Human gene editing is perhaps one of the most, if not the most, divisive issue worldwide and in the United States. A recent survey of over 4,700 U.S. adults found that when it comes to the use of biomedical interventions, including gene editing in human babies to reduce risk of serious diseases, a substantial number (nearly 70 percent) of people are “very” or “somewhat” worried.

The survey, carried out by the Pew Research Center, laid bare the stark difference in opinion between the general public and the scientists, most of whom have spoken out in support of research in an area that's even more of an ethical, religious and scientific minefield — embryonic gene-editing.

In such a backdrop, and with the advent of the extremely powerful and efficient gene-editing tool CRISPR-Cas9, it has become imperative that the issue be faced head on. In order to do so, and to advance discussion and research on human gene-editing, an influential science advisory group in the U.S. has now published a comprehensive report on the science, ethics and governance of human genome editing.

The report, drafted by scientists at the National Academy of Sciences and the National Academy of Medicine, outlines three areas where human genome editing can be used — basic science research in labs; altering somatic, or non-reproductive, cells for purposes of treating or preventing disease; and altering an individual’s germline, or reproductive, cells to treat and prevent heritable disease.

The last one is the area most mired in controversy.
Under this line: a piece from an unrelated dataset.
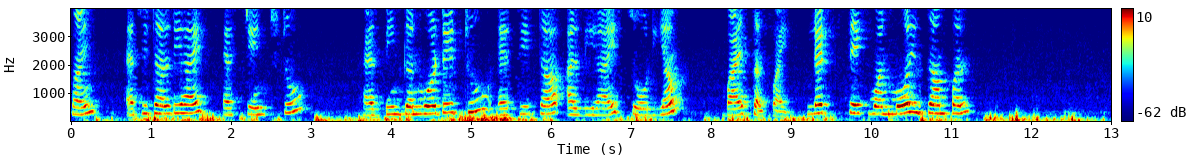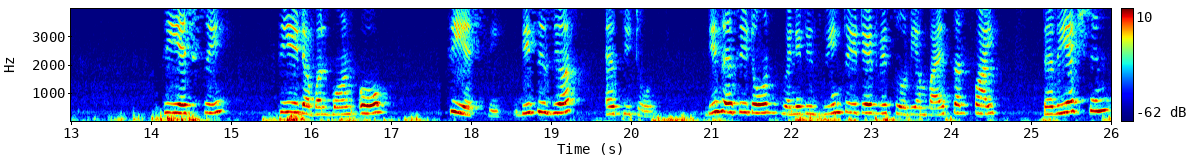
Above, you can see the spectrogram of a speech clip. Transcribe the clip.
Fine acetaldehyde has changed to has been converted to acetaldehyde sodium bisulfite. Let's take one more example. CH3 C double bond O CH3. This is your acetone. This acetone when it is being treated with sodium bisulfite the reaction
In its report, the advisory group endorsed clinical trials using heritable germline editing only in cases where no “reasonable alternatives” are present, and restricted it to cases where doing so would prevent babies from inheriting genes that would cause “a serious disease or condition.”

Furthermore, the changes should ensure that the edited genes match those “associated with ordinary health.”

“The committee recommends that genome editing for purposes other than treatment or prevention of disease and disability should not proceed at this time, and that it is essential for these public discussions to precede any decisions about whether or how to pursue clinical trials of such applications,” the report said. “It is important to note that such concepts as ‘reasonable alternatives’ and ‘serious disease or condition’ embedded in these criteria are necessarily vague. Different societies will interpret these concepts in the context of their diverse historical, cultural, and social characteristics, taking into account input from their publics and their relevant regulatory authorities.”

This means that if you are one of those awaiting the advent of Brave New World-esque, “designer babies,” you’ll have to keep waiting.

“Because such technologies as CRISPR/Cas9 have made genome editing so efficient and precise, they have opened up possible applications that have until now been viewed as largely theoretical,” the authors of the report wrote. “Because genome editing is only beginning to transition from basic research to clinical research applications, now is the time to evaluate the full range of its possible uses in humans and consider how to advance and govern these scientific developments.”

The first report of the Crispr/Cas9 technique being applied to human embryos emerged in April 2015, when a team of Chinese scientists showed — through a partially successful experiment — that errors in the DNA that cause beta-thalassaemia, a life-threatening blood disorder, could be corrected through gene modification in early stage embryos. The study, published in the journal Protein and Cell, triggered widespread outcry, with opponents calling it a move toward a dystopian world populated by “designer babies.”

We have come a long way since then. Authorities not just in China, but even in the U.K. and Sweden, have since granted approval to genetically modify human embryos for the purpose of research.

In the U.S., however, research efforts have been stymied by a congressional ban on germline editing.

This is where the recommendations of the advisory group may play a crucial role. Researchers hope that the Academies’ imprimatur would finally open the door to research and clinical testing in the field of human germline editing.

“We say proceed with all due caution, but we don’t prohibit germline, after considerable discussion and debate,” Richard Hynes, a biologist at the Massachusetts Institute of Technology, and one of the authors of the report, told Washington Post. “We’re talking only about fixing diseases.”